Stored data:

.....

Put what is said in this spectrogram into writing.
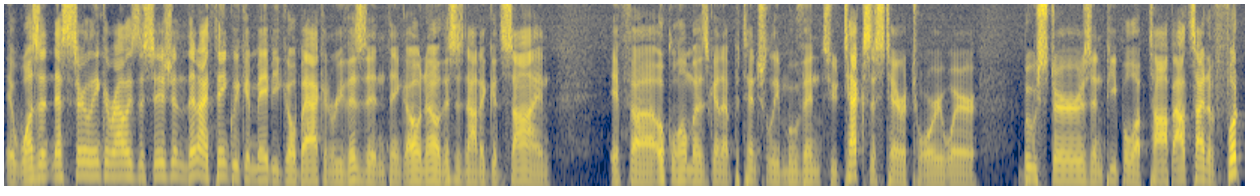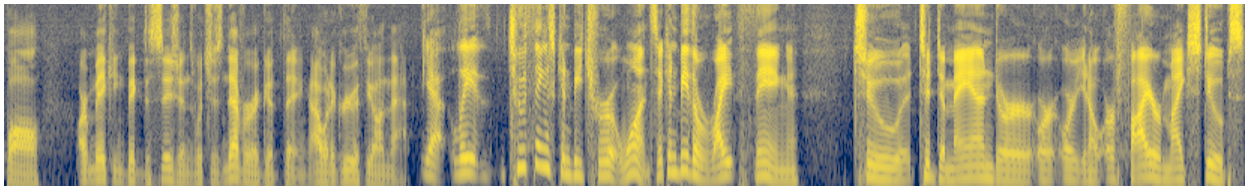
it wasn't necessarily Lincoln Riley's decision. Then I think we can maybe go back and revisit it and think, oh no, this is not a good sign. If uh, Oklahoma is going to potentially move into Texas territory where boosters and people up top outside of football are making big decisions, which is never a good thing. I would agree with you on that. Yeah, Lee, two things can be true at once. It can be the right thing to to demand or or, or you know or fire Mike Stoops,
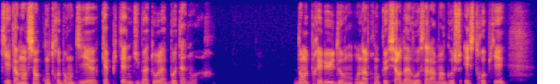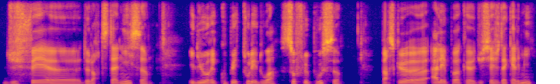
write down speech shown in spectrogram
qui est un ancien contrebandier euh, capitaine du bateau La Botte Noire. Dans le prélude, on apprend que Sir Davos a la main gauche estropiée du fait euh, de Lord Stannis, il lui aurait coupé tous les doigts, sauf le pouce, parce que euh, à l'époque du siège d'Accalmie,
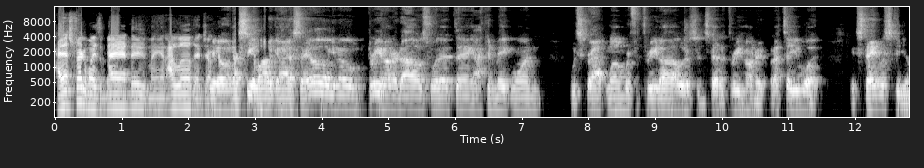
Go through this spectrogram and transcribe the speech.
Hey, that straightaway is a bad dude, man. I love that job. You know, and I see a lot of guys say, "Oh, you know, three hundred dollars for that thing. I can make one with scrap lumber for three dollars instead of three hundred. But I tell you what, it's stainless steel.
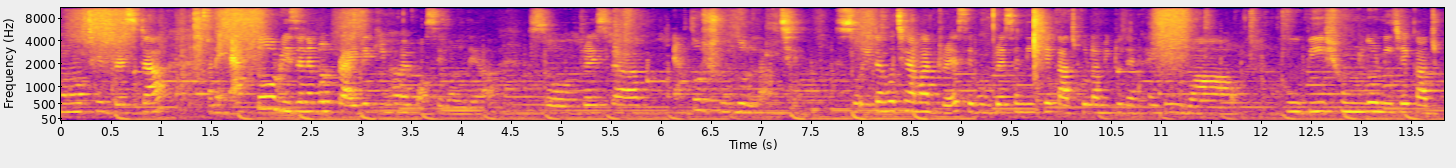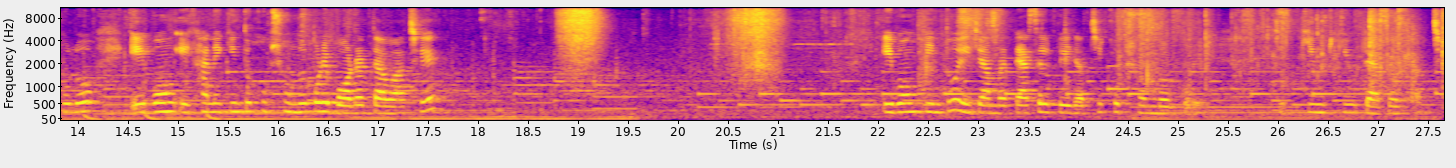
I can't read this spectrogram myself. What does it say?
মনে হচ্ছে ড্রেসটা মানে এত রিজনেবল প্রাইসে কীভাবে পসিবল দেওয়া সো ড্রেসটা এত সুন্দর লাগছে। সো এটা হচ্ছে আমার ড্রেস এবং ড্রেসের নিচে কাজগুলো আমি একটু দেখাই দিই ওয়াও খুবই সুন্দর নিচে কাজগুলো এবং এখানে কিন্তু খুব সুন্দর করে বর্ডার দেওয়া আছে। এবং কিন্তু এই যে আমরা ট্যাসেল পেয়ে যাচ্ছি খুব সুন্দর করে। কিউট কিউট ট্যাসেল থাকছে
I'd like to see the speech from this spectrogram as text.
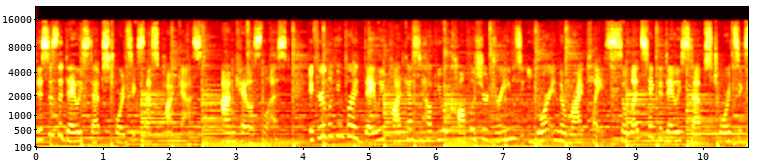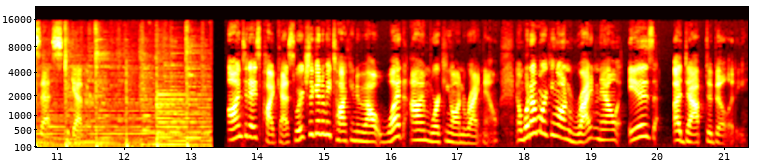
This is the Daily Steps Towards Success podcast. I'm Kayla Celeste. If you're looking for a daily podcast to help you accomplish your dreams, you're in the right place. So let's take the daily steps towards success together. On today's podcast, we're actually going to be talking about what I'm working on right now. And what I'm working on right now is adaptability.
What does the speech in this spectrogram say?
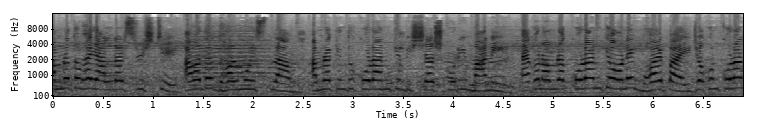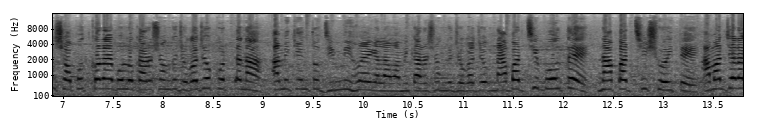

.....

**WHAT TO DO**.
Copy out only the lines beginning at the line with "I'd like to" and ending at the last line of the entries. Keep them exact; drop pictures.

**TASK ANSWER**.
I'd like to see the speech from this spectrogram as text.
This is the Daily Steps Towards Success podcast. I'm Kayla Celeste. If you're looking for a daily podcast to help you accomplish your dreams, you're in the right place. So let's take the daily steps towards success together. On today's podcast, we're actually going to be talking about what I'm working on right now. And what I'm working on right now is adaptability.
What does the speech in this spectrogram say?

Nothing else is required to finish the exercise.